Start of Data section

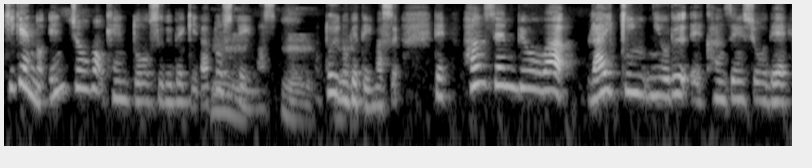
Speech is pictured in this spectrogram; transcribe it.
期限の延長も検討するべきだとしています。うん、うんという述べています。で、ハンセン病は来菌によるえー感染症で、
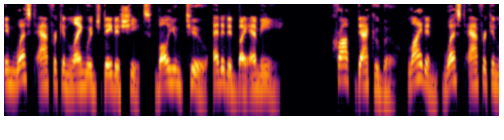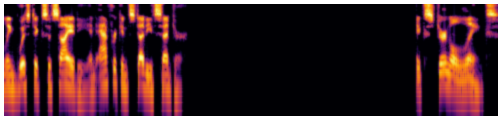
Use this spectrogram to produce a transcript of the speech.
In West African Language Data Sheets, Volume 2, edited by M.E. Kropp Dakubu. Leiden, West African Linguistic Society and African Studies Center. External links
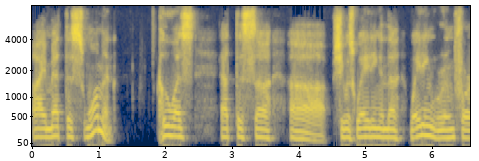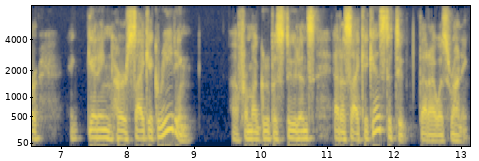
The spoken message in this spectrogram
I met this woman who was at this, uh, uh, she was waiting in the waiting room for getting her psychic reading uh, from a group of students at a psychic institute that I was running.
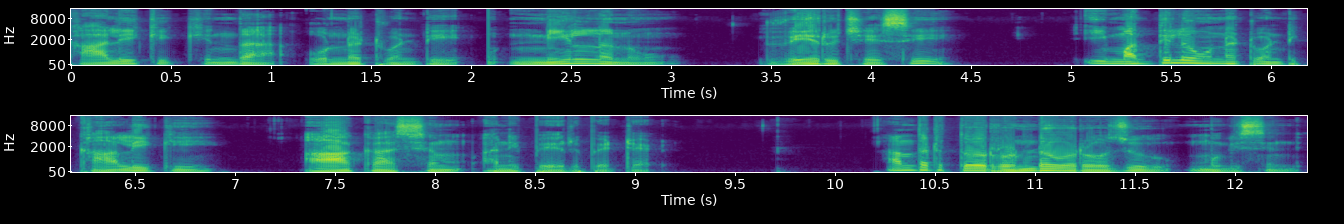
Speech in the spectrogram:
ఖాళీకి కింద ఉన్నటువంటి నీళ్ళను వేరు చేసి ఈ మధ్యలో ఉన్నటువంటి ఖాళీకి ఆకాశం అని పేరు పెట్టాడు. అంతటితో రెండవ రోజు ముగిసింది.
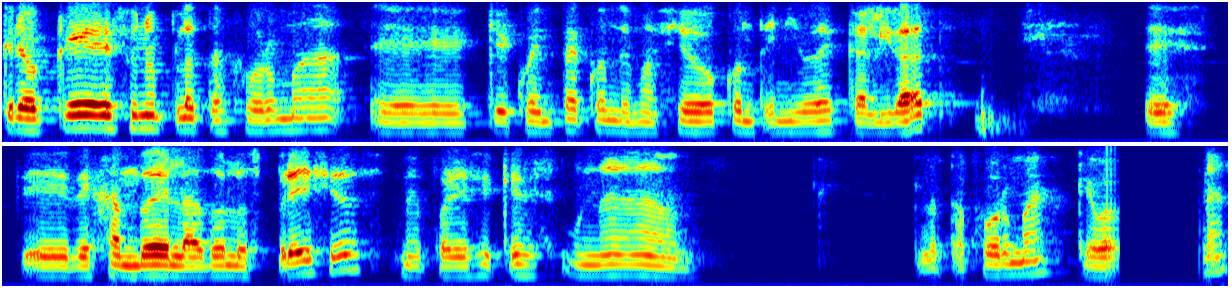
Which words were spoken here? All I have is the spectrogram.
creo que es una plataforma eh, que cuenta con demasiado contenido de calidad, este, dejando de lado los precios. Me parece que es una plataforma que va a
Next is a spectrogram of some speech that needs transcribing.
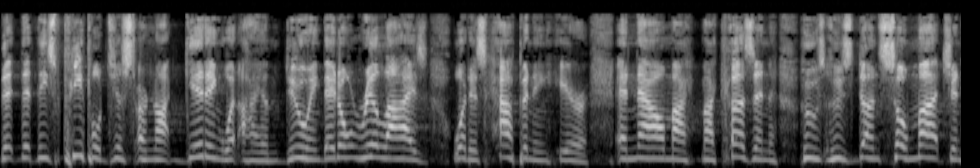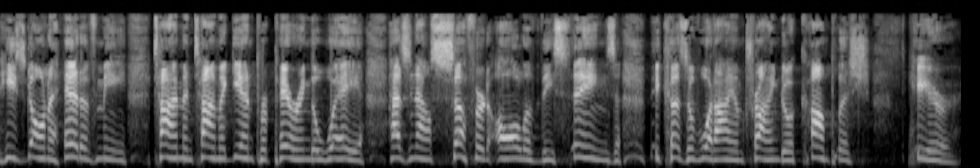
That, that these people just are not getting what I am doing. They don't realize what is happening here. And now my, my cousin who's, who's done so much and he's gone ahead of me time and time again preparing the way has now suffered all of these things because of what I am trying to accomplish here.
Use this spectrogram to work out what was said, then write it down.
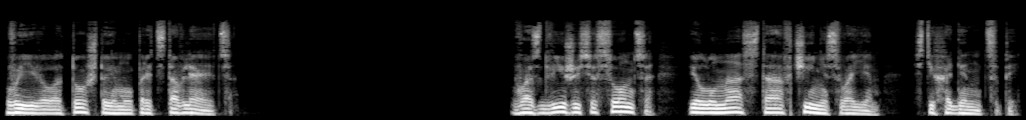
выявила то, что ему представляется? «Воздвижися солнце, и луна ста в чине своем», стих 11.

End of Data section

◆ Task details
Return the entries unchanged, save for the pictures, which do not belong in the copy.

◆ Task output
Speech is pictured in this spectrogram; transcribe it.
期限の延長も検討するべきだとしています。うん、うんという述べています。で、ハンセン病は来菌によるえー感染症で、
Use this spectrogram to produce a transcript of the speech.
In West African Language Data Sheets, Volume 2, edited by M.E. Kropp Dakubu. Leiden, West African Linguistic Society and African Studies Center. External links
The spoken message in this spectrogram
I met this woman who was at this, uh, uh, she was waiting in the waiting room for getting her psychic reading uh, from a group of students at a psychic institute that I was running.
Speech in the spectrogram:
ఖాళీకి కింద ఉన్నటువంటి నీళ్ళను వేరు చేసి ఈ మధ్యలో ఉన్నటువంటి ఖాళీకి ఆకాశం అని పేరు పెట్టాడు. అంతటితో రెండవ రోజు ముగిసింది.
Which words were spoken here? All I have is the spectrogram.
creo que es una plataforma eh, que cuenta con demasiado contenido de calidad, este, dejando de lado los precios. Me parece que es una plataforma que va a
Next is a spectrogram of some speech that needs transcribing.
That, that these people just are not getting what I am doing. They don't realize what is happening here. And now my, my cousin who's, who's done so much and he's gone ahead of me time and time again preparing the way has now suffered all of these things because of what I am trying to accomplish here.
Use this spectrogram to work out what was said, then write it down.
выявила то, что ему представляется? «Воздвижися солнце, и луна ста в чине своем», стих 11.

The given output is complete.